This post contains references to products from one or more of our advertisers. We may receive compensation when you click on links to those products. For an explanation of our Advertising Policy, visit this page.

Pilots for Ryanair, the world’s largest low-cost carrier, are planning to go on strike for 24 hours on Thursday, July 12. The Irish Airline Pilots Association (IALPA), a branch of the trade union known as Fórsa, said that it will be meeting with Ryanair Wednesday, July 11, to negotiate, but that strikes were still “likely” to happen.

Ryanair has more than 350 Irish pilots — 27% of them (94 pilots) will reportedly be participating in the strike this week, despite the airline’s advice against it. Pilots and the airline have found themselves in a dispute over matters of seniority; specifically, how the airline deals with base allocation, annual leave and length of service. As a result of the planned strike, the airline says it will be cancelling flights from Ireland to destinations in the United Kingdom, including important flights to London.

Following the strike in Ireland, Ryanair cabin crews in Italy, Portugal, Spain and Belgium are also planning strikes for late July and said further action may follow if the airline doesn’t comply with the demands of its cabin crews. On July 25, crews in Italy will strike for 24 hours, and crews in Spain, Portugal and Belgium will strike for 48 hours from July 25 through July 26, Reuters reported.

If you’re flying Ryanair on these proposed strike dates and if your flight ends up getting canceled, you can expect to be reimbursed. The airline has said that all affected customers should have received both text and email notifications of any cancellations or changes to their flights. Additionally, customer service teams are standing by to assist with refunds, or to help rebook passengers on flights to alternative destinations on Thursday, or flights to the same destinations before the strike on Wednesday (July 11) or after the strike ends on Friday (July 13) or Saturday (July 14).

Fortunately, if you have cards such as the Chase Sapphire Preferred or Citi Prestige, you’ll have a degree of protection if you booked with those cards thanks to their trip delay and trip cancellation insurance policies.

H/T: The Independent

Know before you go.

News and deals straight to your inbox every day.
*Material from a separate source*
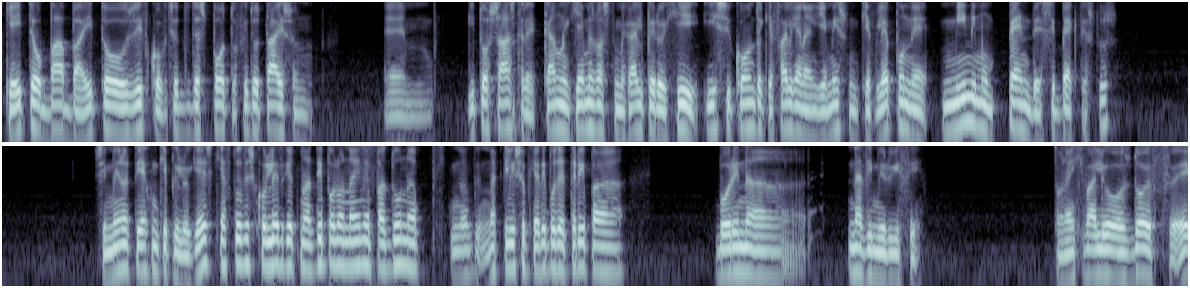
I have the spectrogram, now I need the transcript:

The best beginner points and miles card out there.
Chase Sapphire Preferred® Card

NEW INCREASED OFFER: 60,000 points! With great travel benefits, 2x points on travel & dining and a 60,000 point sign up bonus worth up to $1,200 in value, the Chase Sapphire Preferred is a great card for those looking to get into the points and miles game. Here are the top 5 reasons it should be in your wallet, or read our definitive review for more details.

Apply Now
More Things to Know
  • Earn 60,000 bonus points after you spend $4,000 on purchases in the first 3 months from account opening. That's $750 toward travel when you redeem through Chase Ultimate Rewards®
  • Chase Sapphire Preferred named "Best Credit Card for Flexible Travel Redemption" - Kiplinger's Personal Finance, June 2018
  • 2X points on travel and dining at restaurants worldwide & 1 point per dollar spent on all other purchases.
  • No foreign transaction fees
  • 1:1 point transfer to leading airline and hotel loyalty programs
  • Get 25% more value when you redeem for airfare, hotels, car rentals and cruises through Chase Ultimate Rewards. For example, 60,000 points are worth $750 toward travel
  • No blackout dates or travel restrictions - as long as there's a seat on the flight, you can book it through Chase Ultimate Rewards
Intro APR on Purchases
Regular APR
18.24% - 25.24% Variable
Annual Fee
Balance Transfer Fee
Either $5 or 5% of the amount of each transfer, whichever is greater.
Recommended Credit
Excellent Credit

Editorial Disclaimer: Opinions expressed here are the author’s alone, not those of any bank, credit card issuer, airlines or hotel chain, and have not been reviewed, approved or otherwise endorsed by any of these entities.

Disclaimer: The responses below are not provided or commissioned by the bank advertiser. Responses have not been reviewed, approved or otherwise endorsed by the bank advertiser. It is not the bank advertiser’s responsibility to ensure all posts and/or questions are answered.